◆ EXERCISE AIM: Since pictures do not belong in the copy, please repeat every record below exactly without them.

◆ EXCERPTED DATA:
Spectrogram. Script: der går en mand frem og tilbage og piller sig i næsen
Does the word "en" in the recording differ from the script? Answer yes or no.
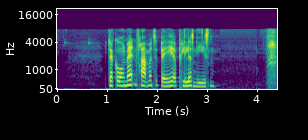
yes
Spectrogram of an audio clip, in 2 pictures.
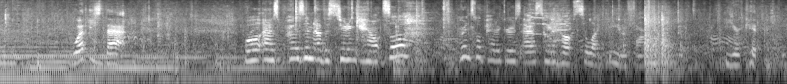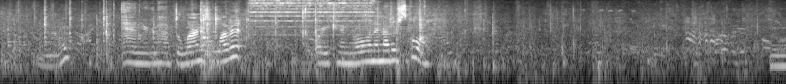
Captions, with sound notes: - What is that? - Well, as president of the student council, principal Pettigrew has asked me to help select the uniform. - You're kidding. - No, and you're going to have to learn to love it. (school bell rings) Or you can enroll in another school.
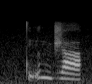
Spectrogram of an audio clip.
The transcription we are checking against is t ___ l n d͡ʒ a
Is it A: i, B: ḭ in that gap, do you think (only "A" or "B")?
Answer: B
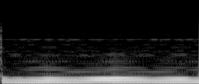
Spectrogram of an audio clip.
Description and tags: real organ slow rotary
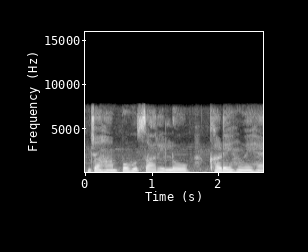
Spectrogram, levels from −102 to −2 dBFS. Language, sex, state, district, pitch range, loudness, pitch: Hindi, female, Punjab, Fazilka, 150-185 Hz, -14 LUFS, 160 Hz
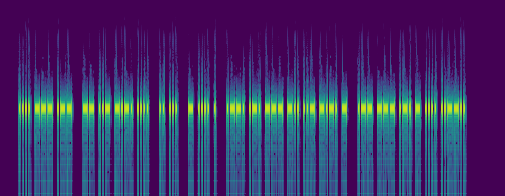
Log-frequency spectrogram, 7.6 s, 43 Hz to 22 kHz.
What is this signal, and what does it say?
Morse code, heard as a keyed tone, about 50 wpm, 700 Hz. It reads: HOW MUCH IS THE PRODUCT WORTH?
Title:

◆ YOUR RESPONSE:
Spectrogram. Script: der går en mand frem og tilbage og piller sig i næsen
Does the word "en" in the recording differ from the script? Answer yes or no.
yes
Spectrogram of an audio clip, in 2 pictures.
Captions, with sound notes: - What is that? - Well, as president of the student council, principal Pettigrew has asked me to help select the uniform. - You're kidding. - No, and you're going to have to learn to love it. (school bell rings) Or you can enroll in another school.
Spectrogram of an audio clip.
The transcription we are checking against is t ___ l n d͡ʒ a
Is it A: i, B: ḭ in that gap, do you think (only "A" or "B")?
Answer: B
Spectrogram of an audio clip.
Description and tags: real organ slow rotary
Spectrogram, levels from −102 to −2 dBFS. Language, sex, state, district, pitch range, loudness, pitch: Hindi, female, Punjab, Fazilka, 150-185 Hz, -14 LUFS, 160 Hz
Log-frequency spectrogram, 7.6 s, 43 Hz to 22 kHz.
What is this signal, and what does it say?
Morse code, heard as a keyed tone, about 50 wpm, 700 Hz. It reads: HOW MUCH IS THE PRODUCT WORTH?
Title:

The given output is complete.